By Eric Kamm Published October 17, 2009
I’m going to take a step back, and travel back over a decade earlier, plunging into my special little punk rock memory bank. I can still remember purchasing the Good Riddance record Ballads Of The Revolution while I was in high school. I bought the album at a record store called Go Boy in my neighboring town, Hermosa Beach (an independent record shop went out of business about 10 seconds after I-Tunes was launched). Whenever I popped in that disk and the opening track “Fertile Fields” came on, I could hardly believe it was possible to play a double pedal as fast as Sean Sellers did on that tune. In college, someone finally let me know that Sellers was, in fact, only using a single pedal. I didn’t believe it at first. Luckily, I was going to UC Santa Cruz, which afforded me many opportunities to catch Good Riddance in their hometown (they usually played Palookaville, which also went out of business). The first time I caught the band, sure enough, there sat a solitary single pedal behind Sean’s bass drum.
Now step forward eight years later after those Palookaville shows. Just like an Aborigine praying for rain in the desert, I finally came to my senses in Seattle, focused my eyes 50 feet in front of me, and found one Sean Sellers walking with one Brooks Wackerman. Sellers was playing with The Real McKenzies (and was wearing a kilt to prove it [really!]), and Wackerman was, of course, was throwing down behind Bad Religion. I ran up to them and asked for interviews. Brooks agrees to do the interview that day, Sean said that he was pretty busy, and asked me to find him over the next couple days.
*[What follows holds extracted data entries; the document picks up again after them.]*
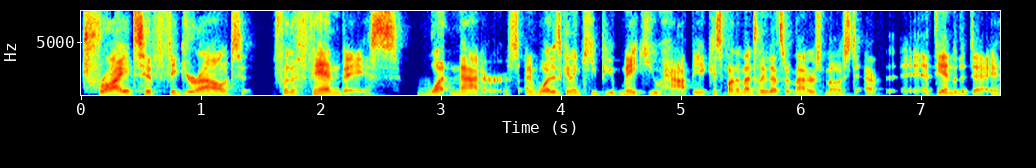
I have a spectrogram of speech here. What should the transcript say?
try to figure out for the fan base what matters and what is going to keep you make you happy because fundamentally that's what matters most at the end of the day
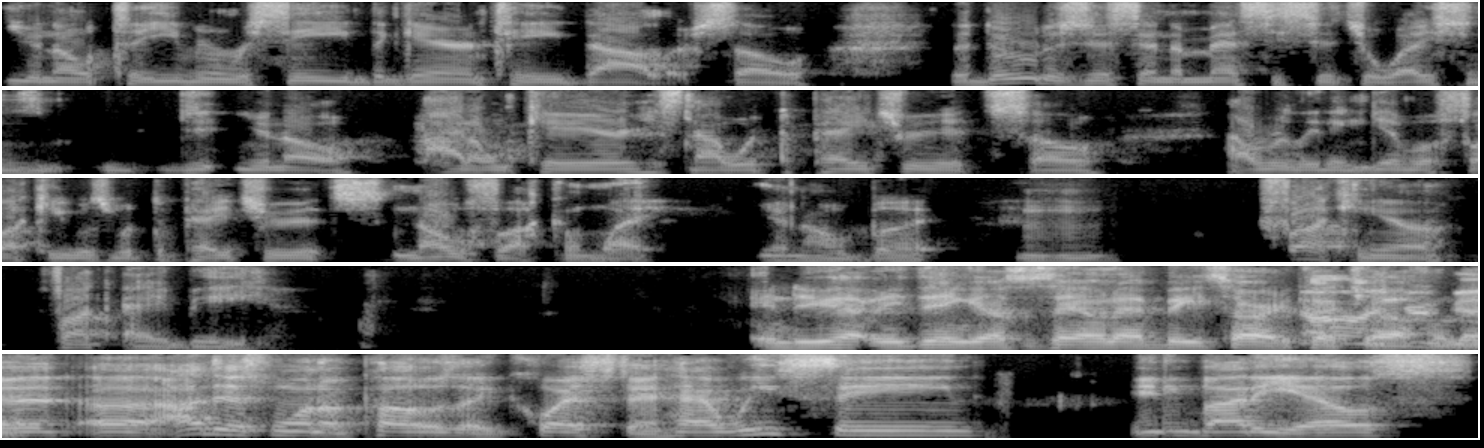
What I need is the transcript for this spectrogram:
you know, to even receive the guaranteed dollar. So the dude is just in a messy situation. You know, I don't care. He's not with the Patriots, so I really didn't give a fuck. He was with the Patriots, no fucking way. You know, but mm-hmm. fuck him, fuck AB. And do you have anything else to say on that beat? Sorry to cut you off good. Uh, I just want to pose a question. Have we seen anybody else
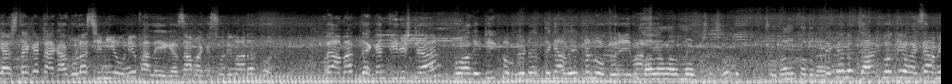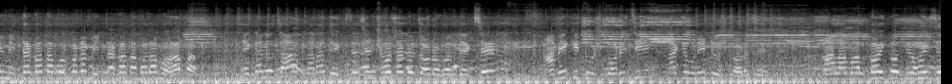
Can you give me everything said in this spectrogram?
গ্যাস থেকে টাকাগুলো ছিনিয়ে উনি ফালিয়ে গেছে আমাকে ছুরি মারার পর। ওই আমার দেখেন তিরিশটা কোয়ালিটি কম্পিউটার থেকে আমি একটা নতুন এই এখানে যা ক্ষতি হয়েছে আমি মিথ্যা কথা বলব না মিথ্যা কথা বলা মহাপাপ। এখানে যা আপনারা দেখতেছেন শোষকের জনগণ দেখছে। আমি কি দোষ করেছি নাকি উনি দোষ করেছে? মালামাল ক্ষয় ক্ষতি হয়েছে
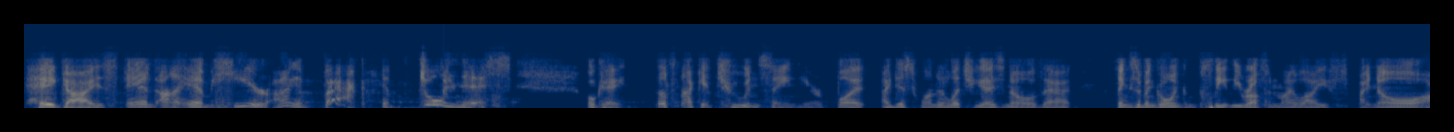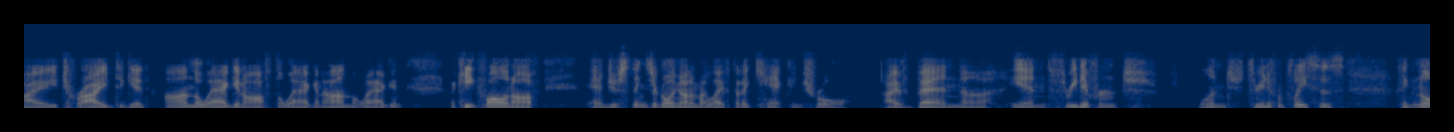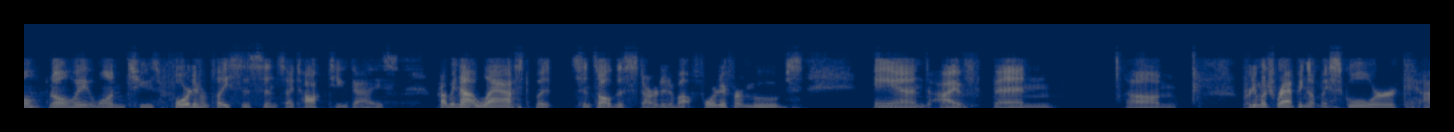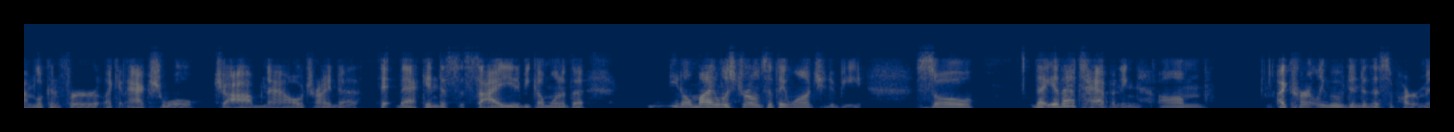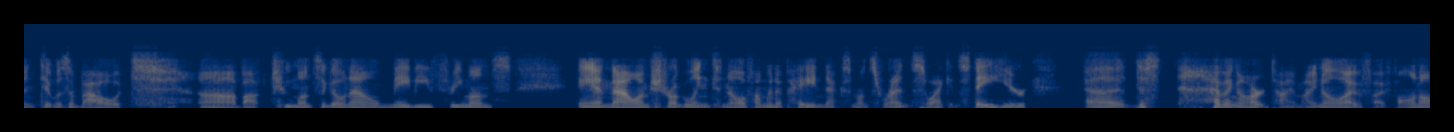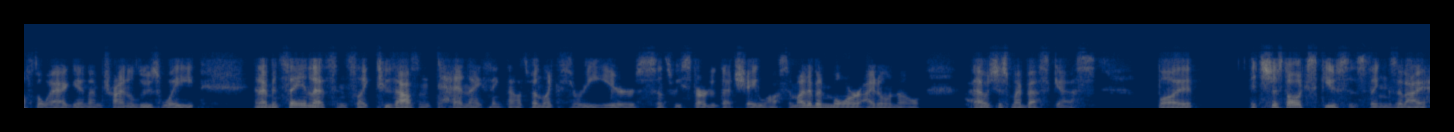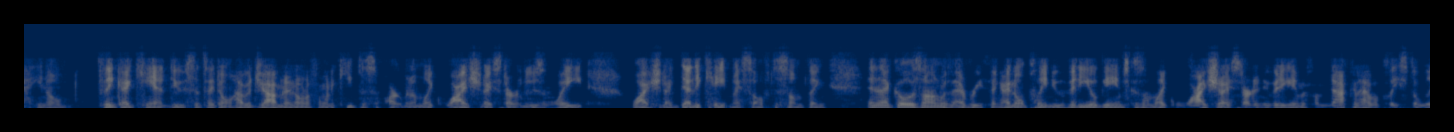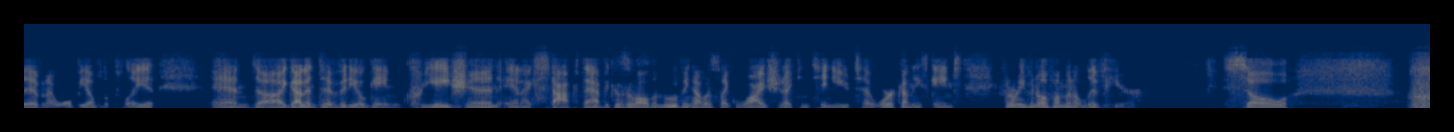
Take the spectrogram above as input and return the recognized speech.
Hey guys, and I am here. I am back. I am doing this. Okay, let's not get too insane here, but I just wanted to let you guys know that things have been going completely rough in my life. I know I tried to get on the wagon, off the wagon, on the wagon. I keep falling off, and just things are going on in my life that I can't control. I've been uh, in three different, one, three different places I think no, no, wait, one, two, four different places since I talked to you guys. Probably not last, but since all this started, about four different moves, and I've been um, pretty much wrapping up my schoolwork. I'm looking for like an actual job now, trying to fit back into society to become one of the, you know, mindless drones that they want you to be. So that yeah, that's happening. Um, I currently moved into this apartment. It was about uh, about two months ago now, maybe three months, and now I'm struggling to know if I'm going to pay next month's rent so I can stay here. Uh, just having a hard time. I know I've I've fallen off the wagon. I'm trying to lose weight, and I've been saying that since like 2010. I think now it's been like three years since we started that Shay loss. It might have been more. I don't know. That was just my best guess, but it's just all excuses, things that I, you know, think I can't do since I don't have a job and I don't know if I want to keep this apartment. I'm like, why should I start losing weight? Why should I dedicate myself to something? And that goes on with everything. I don't play new video games because I'm like, why should I start a new video game if I'm not going to have a place to live and I won't be able to play it? And uh, I got into video game creation and I stopped that because of all the moving. I was like, why should I continue to work on these games if I don't even know if I'm going to live here? So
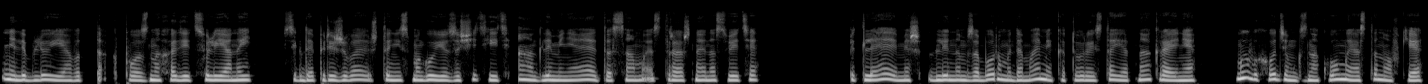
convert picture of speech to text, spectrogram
Не люблю я вот так поздно ходить с Ульяной. Всегда переживаю, что не смогу ее защитить, а для меня это самое страшное на свете. Петляя меж длинным забором и домами, которые стоят на окраине, мы выходим к знакомой остановке.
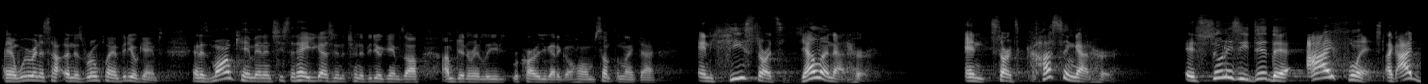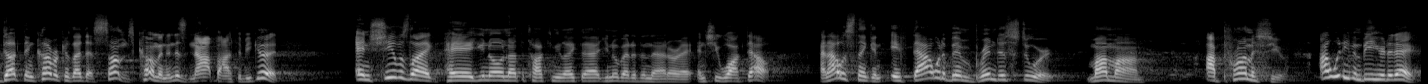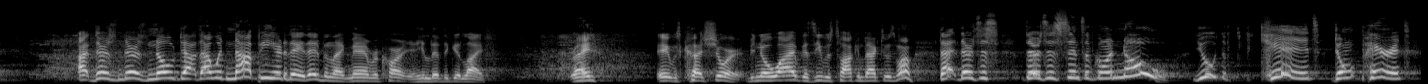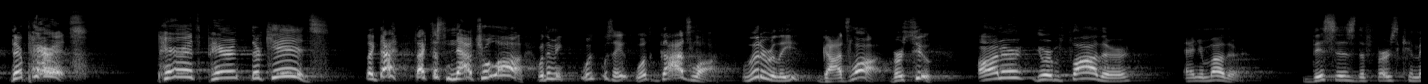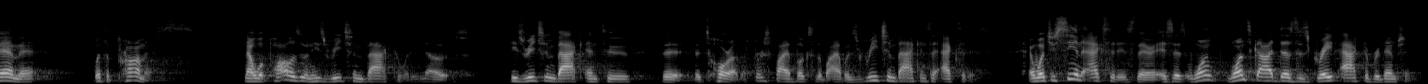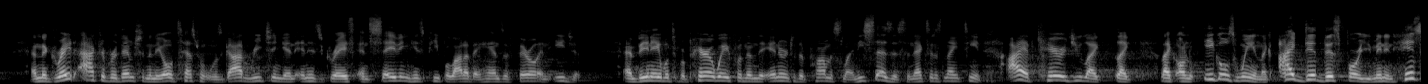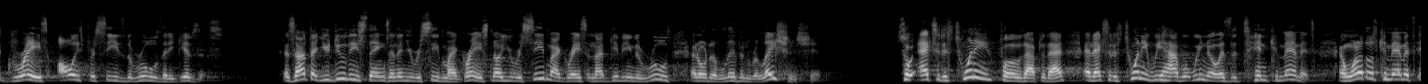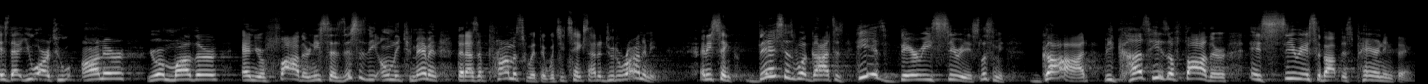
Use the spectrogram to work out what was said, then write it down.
And we were in his, in his room playing video games. And his mom came in and she said, Hey, you guys need to turn the video games off. I'm getting ready to leave. Riccardo, you got to go home. Something like that. And he starts yelling at her and starts cussing at her. As soon as he did that, I flinched. Like, I ducked and covered because I thought something's coming and it's not about to be good. And she was like, hey, you know not to talk to me like that. You know better than that, all right. And she walked out. And I was thinking, if that would have been Brenda Stewart, my mom, I promise you, I wouldn't even be here today. I, there's, there's no doubt I would not be here today. They'd been like, man, Riccardo, he lived a good life, right? It was cut short. You know why? Because he was talking back to his mom. That, there's, this, there's this sense of going, no, you, the kids don't parent their parents. Parents parent their kids. Like that, that's just natural law. What I mean, we'll say, well, God's law. Literally, God's law. Verse 2 Honor your father and your mother. This is the first commandment with a promise. Now, what Paul is doing, he's reaching back to what he knows. He's reaching back into the, the Torah, the first five books of the Bible. He's reaching back into Exodus. And what you see in Exodus there is that once God does this great act of redemption, and the great act of redemption in the Old Testament was God reaching in in his grace and saving his people out of the hands of Pharaoh in Egypt and being able to prepare a way for them to enter into the promised land. He says this in Exodus 19. I have carried you like, like, like on eagle's wing. Like I did this for you, meaning his grace always precedes the rules that he gives us. It's not that you do these things and then you receive my grace. No, you receive my grace and I've given you the rules in order to live in relationship. So Exodus 20 flows after that. And Exodus 20, we have what we know as the Ten Commandments. And one of those commandments is that you are to honor your mother and your father. And he says this is the only commandment that has a promise with it, which he takes out of Deuteronomy. And he's saying, This is what God says. He is very serious. Listen to me. God, because he's a father, is serious about this parenting thing.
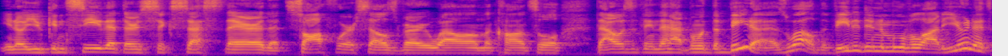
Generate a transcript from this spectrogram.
You know, you can see that there's success there, that software sells very well on the console. That was the thing that happened with the Vita as well. The Vita didn't move a lot of units,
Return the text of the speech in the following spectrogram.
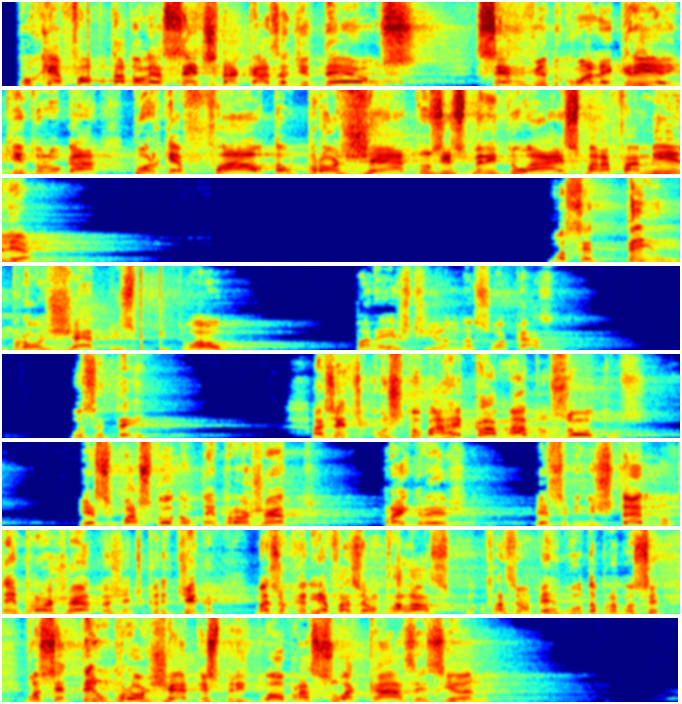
Porque falta adolescentes da casa de Deus servindo com alegria, em quinto lugar, porque faltam projetos espirituais para a família. Você tem um projeto espiritual para este ano na sua casa? Você tem? A gente costuma reclamar dos outros. Esse pastor não tem projeto para a igreja. Esse ministério não tem projeto, a gente critica. Mas eu queria fazer, um, falar, fazer uma pergunta para você. Você tem um projeto espiritual para a sua casa esse ano?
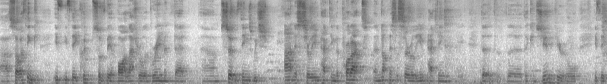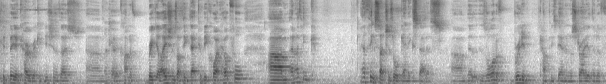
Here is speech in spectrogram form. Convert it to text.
Uh, so, I think if, if there could sort of be a bilateral agreement that um, certain things which aren't necessarily impacting the product and not necessarily impacting the, the, the, consumer here at all, if there could be a co-recognition of those um, okay. kind of regulations, I think that could be quite helpful. Um, and I think things such as organic status. Um, there's a lot of brilliant companies down in Australia that have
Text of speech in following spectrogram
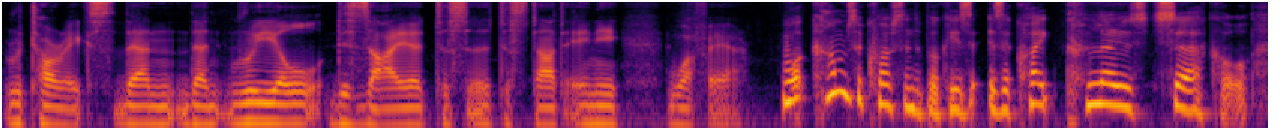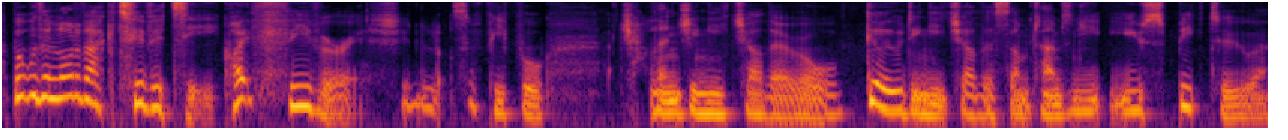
rhetorics than than real desire to to start any warfare. What comes across in the book is, is a quite closed circle, but with a lot of activity, quite feverish. Lots of people challenging each other or goading each other sometimes. And you, you speak to uh,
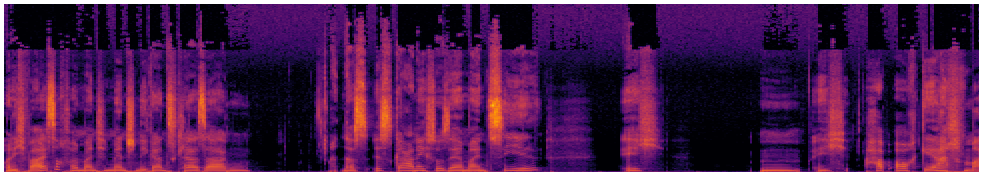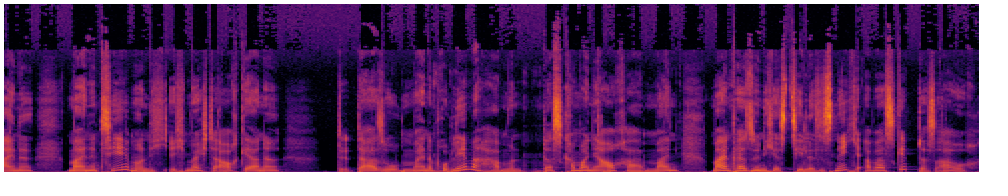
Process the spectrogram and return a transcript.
Und ich weiß auch von manchen Menschen, die ganz klar sagen, das ist gar nicht so sehr mein Ziel. Ich Mm, ich habe auch gern meine, meine Themen und ich, ich möchte auch gerne da so meine Probleme haben und das kann man ja auch haben. Mein, mein persönliches Ziel ist es nicht, aber es gibt es auch.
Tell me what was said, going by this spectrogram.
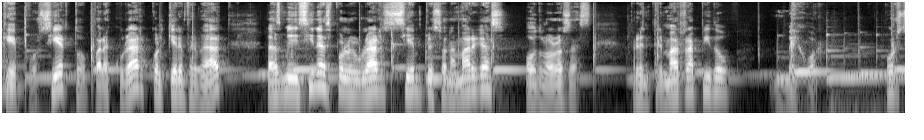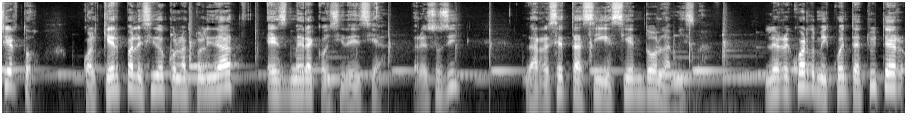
que, por cierto, para curar cualquier enfermedad, las medicinas por lo regular siempre son amargas o dolorosas, pero entre más rápido, mejor. Por cierto, cualquier parecido con la actualidad es mera coincidencia, pero eso sí, la receta sigue siendo la misma. Le recuerdo mi cuenta de Twitter,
About an hour later Setoff was to be one of the first groups to perform on the Kevin Says Stage that day (they change show times every day). They asked all of the drummers to share a drum kit (minus cymbals and snare) that traveled with the stage, which every drummer, of course, agreed to do (in hindsight it was more of a rhetorical question). They proceeded to take out this thrashed kit that looked like it had just been dragged through the mud, and asked me to tune it. When I finally got the lug nuts partially tightened and hit the drum, I was expecting the worst. I was blown away by how huge and amazing the toms and bass drum sounded. This was my introduction to Shine Drums, as I would tell the company owner, Sean, many times later. On this tour, his drums had taken a violent beating from the last two months on the road, and they still sounded incredible. (Believe it or not, they’re not paying me to write this--his drums just sounded that good!)
As our group started performing there were very few people watching us, but my heart was racing regardless (I had been waiting three months for these shows). Two songs later, there was a big enough group of about 20 or 30 people dancing around in a circle pit. But…we made the mistake of playing a mid tempo song when the small audience was feeling more on the rambunctious side of things. They stopped moving, and half of them took off. A couple songs later as I finally came to my senses, we were told our 25-minute time slot was done. I get off the stage and start rushing back to the publicity booth for my second or third interview of the day.